Connect with us
Does the American Psychiatric Association Need a New Ethics Compass?
When you think of ethics and psychiatry what comes to mind? Probably physicians' financial relationships with drug companies and sexual relationships with patients. While I do not deny the importance of either I believe APA's handling of many other ethical matters warrants improvement, and I hope to address these in more detail in subsequent posts. A list of planned topics follows:
Last time I looked APA had not revised its online Opinions of the Ethics Committee on The Principles of Medical Ethics With Annotations Especially Applicable to Psychiatry since 2001. I know the ethics committee has issued opinions since then. Only those members who can access them can benefit from those opinions.
Psychiatrists have published online or in print case histories sufficiently detailed that the patient or those who know the patient could identify them. In many of these cases if they are fiction this fact was not mentioned. It is possible that patients consented to publication, but the patient may have felt pressure to consent, and there is little likelihood that the patient might benefit from the publication. APA has not dealt adequately with this problem.
APA published Questions & Answers About Procedures for Handling Complaints of Unethical Conduct as an addendum to the Code, but the most recent answer I could find was published in 2003.

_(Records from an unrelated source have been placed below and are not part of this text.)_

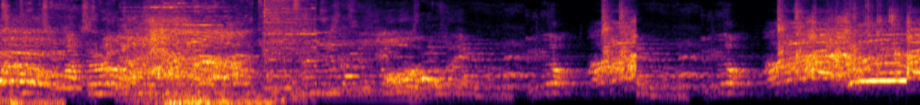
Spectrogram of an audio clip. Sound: applause

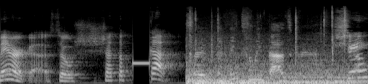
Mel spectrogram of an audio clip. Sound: beep

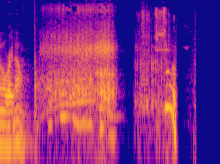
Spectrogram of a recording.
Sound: toy noise maker

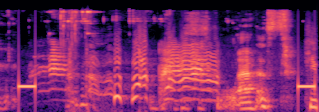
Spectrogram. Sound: meow; laughter

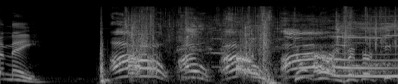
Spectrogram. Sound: screaming

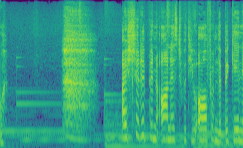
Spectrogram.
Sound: sighing

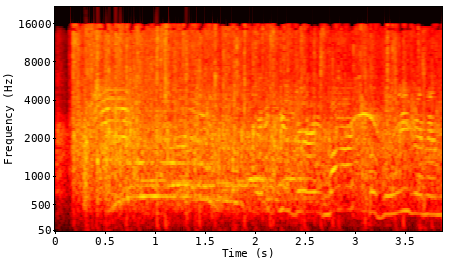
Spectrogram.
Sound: audience applauds

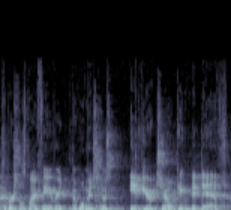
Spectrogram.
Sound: robotic voice

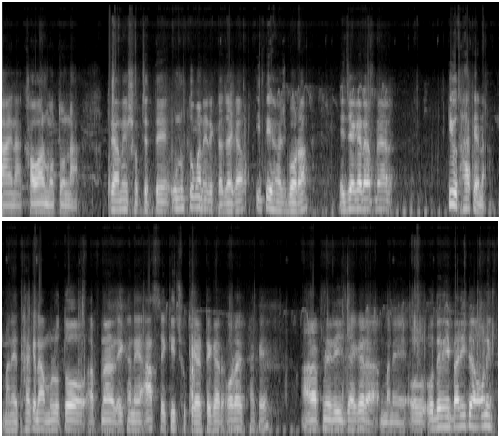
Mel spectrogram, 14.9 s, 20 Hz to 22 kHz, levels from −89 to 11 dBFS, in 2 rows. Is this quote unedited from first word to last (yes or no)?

Section 9 of the Code states: "A physician shall support access to medical care for all people." There is no associated "Annotation Especially Applicable to Psychiatry" except this: "New section recently adopted by the AMA." As far as I can determine recently means 2001. This feel good "principle" has clear political implications but only questionable applicability in the context of the physician patient relationship. Do we need a test case?
APA has addressed ethical considerations related to availability for patient emergencies, but the opinion (at least the only one with which I have been provided) seems to ignore realities and refers to factors which seem extraneous or indeterminable.
Third parties regularly exploit treating psychiatrists for cheap or free opinions related to obtaining benefits for patients or to return to work. APA seems unwilling to take a firm stance regarding the ethical implications.
For many years psychiatry and psychodynamic psychotherapy have been inseparable. Ethics opinions still occasionally refer to dynamic/analytic concepts like transference. Today many psychiatrists either provide psychotherapy using other methods such as CBT or provide no psychotherapy at all. Published psychiatric ethics principles and determinations should refer only to principles related to all psychiatrists and should scrupulously avoid imposition of psychoanalytic principles to psychiatrists outside the context of that method of treatment.
I will devote an extended series of posts to an ethical question I posed over three years ago which has never been addressed definitively despite referral to a number of district branches and state associations. Even when initiated at the local level APA should ultimately address ethics questions with national applicability at the national level. What is unethical in Nebraska is unethical in Florida.